Your task: What you write must be the lines from the one holding "Write the words" through the final line of the records below, reproduced exactly, minus the pictures.

Raw data:

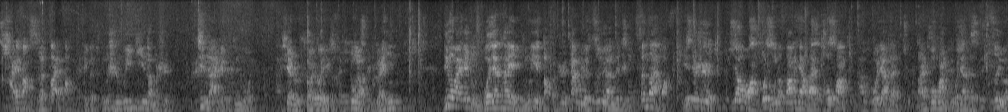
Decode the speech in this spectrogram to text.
海防和在防的这个同时危机，那么是近代这个中国。陷入衰弱一个很重要的原因。另外，这种国家它也容易导致战略资源的这种分散化，也就是要往不同的方向来投放啊国家的来投放国家的资源。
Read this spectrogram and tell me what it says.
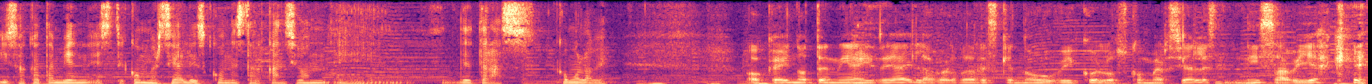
y saca también este comerciales con esta canción eh, detrás. ¿Cómo la ve? Ok, no tenía idea y la verdad es que no ubico los comerciales ni sabía que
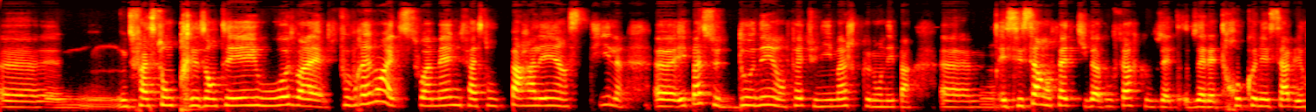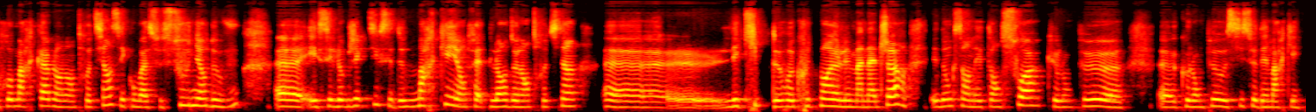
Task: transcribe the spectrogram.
une façon de présenter ou autre, voilà, il faut vraiment être soi-même, une façon de parler, un style, et pas se donner en fait une image que l'on n'est pas. et c'est ça en fait qui va vous faire que vous êtes, vous allez être reconnaissable et remarquable en entretien, c'est qu'on va se souvenir de vous. et c'est l'objectif, c'est de marquer en fait lors de l'entretien l'équipe de recrutement et les managers. Et donc, c'est en étant soi que l'on peut que l'on peut aussi se démarquer.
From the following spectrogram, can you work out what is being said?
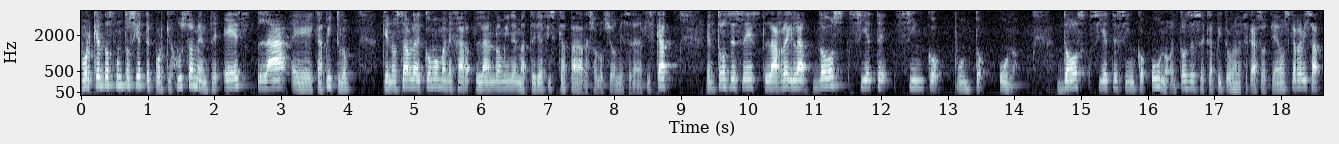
¿Por qué el 2.7? Porque justamente es la eh, capítulo que nos habla de cómo manejar la nómina en materia fiscal para resolución miscelánea fiscal. Entonces es la regla 275.1. 2751. Entonces el capítulo en este caso tenemos que revisar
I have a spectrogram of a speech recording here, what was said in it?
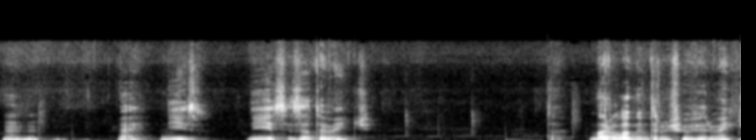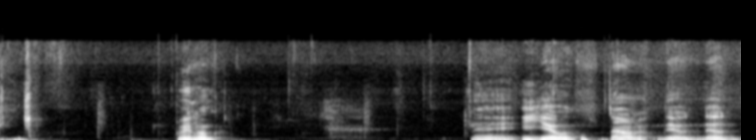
Uhum. Vai, nisso. Isso, exatamente. Tá. Bora logo entrar no chuveiro, vem. Vem logo. É, e eu? Não, eu, eu.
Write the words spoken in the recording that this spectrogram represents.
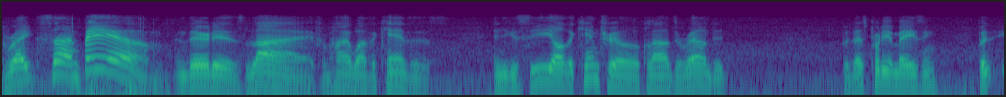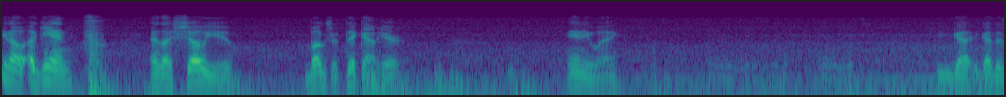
bright sun. Bam! And there it is, live from Hiawatha, Kansas. And you can see all the chemtrail clouds around it. But that's pretty amazing. But, you know, again, as I show you, bugs are thick out here. Anyway. You got, got this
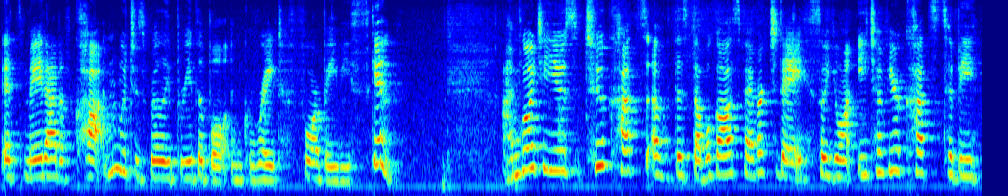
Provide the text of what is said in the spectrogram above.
It's made out of cotton which is really breathable and great for baby skin. I'm going to use two cuts of this double gauze fabric today so you want each of your cuts to be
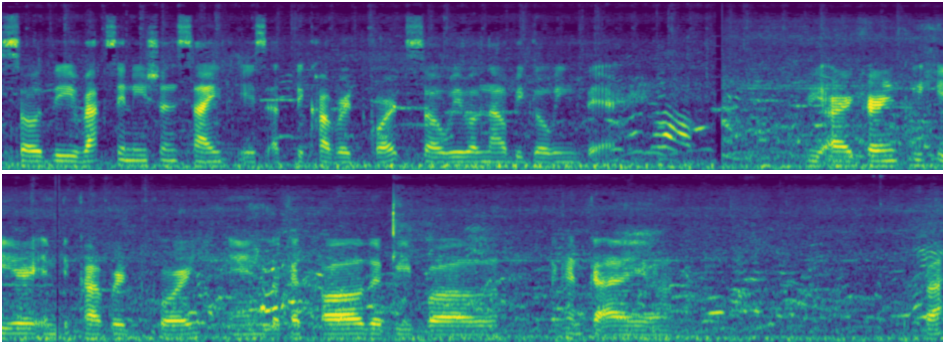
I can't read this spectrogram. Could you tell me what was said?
So the vaccination site is at the covered court so we will now be going there. We are currently here in the covered court and look at all the people. Nakan kaayo. Pa?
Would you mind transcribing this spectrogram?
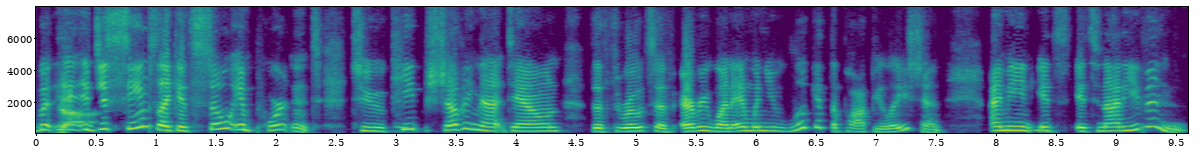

Reply to the task:
Write the words spoken in the recording that this spectrogram represents.
bright sun. Bam! And there it is, live from Hiawatha, Kansas. And you can see all the chemtrail clouds around it. But that's pretty amazing. But, you know, again, as I show you, bugs are thick out here. Anyway. You got, got this
Provide the text of what is said in the spectrogram above.
It's made out of cotton which is really breathable and great for baby skin. I'm going to use two cuts of this double gauze fabric today so you want each of your cuts to be
I can't read this spectrogram. Could you tell me what was said?
So the vaccination site is at the covered court so we will now be going there. We are currently here in the covered court and look at all the people. Nakan kaayo. Pa?
Would you mind transcribing this spectrogram?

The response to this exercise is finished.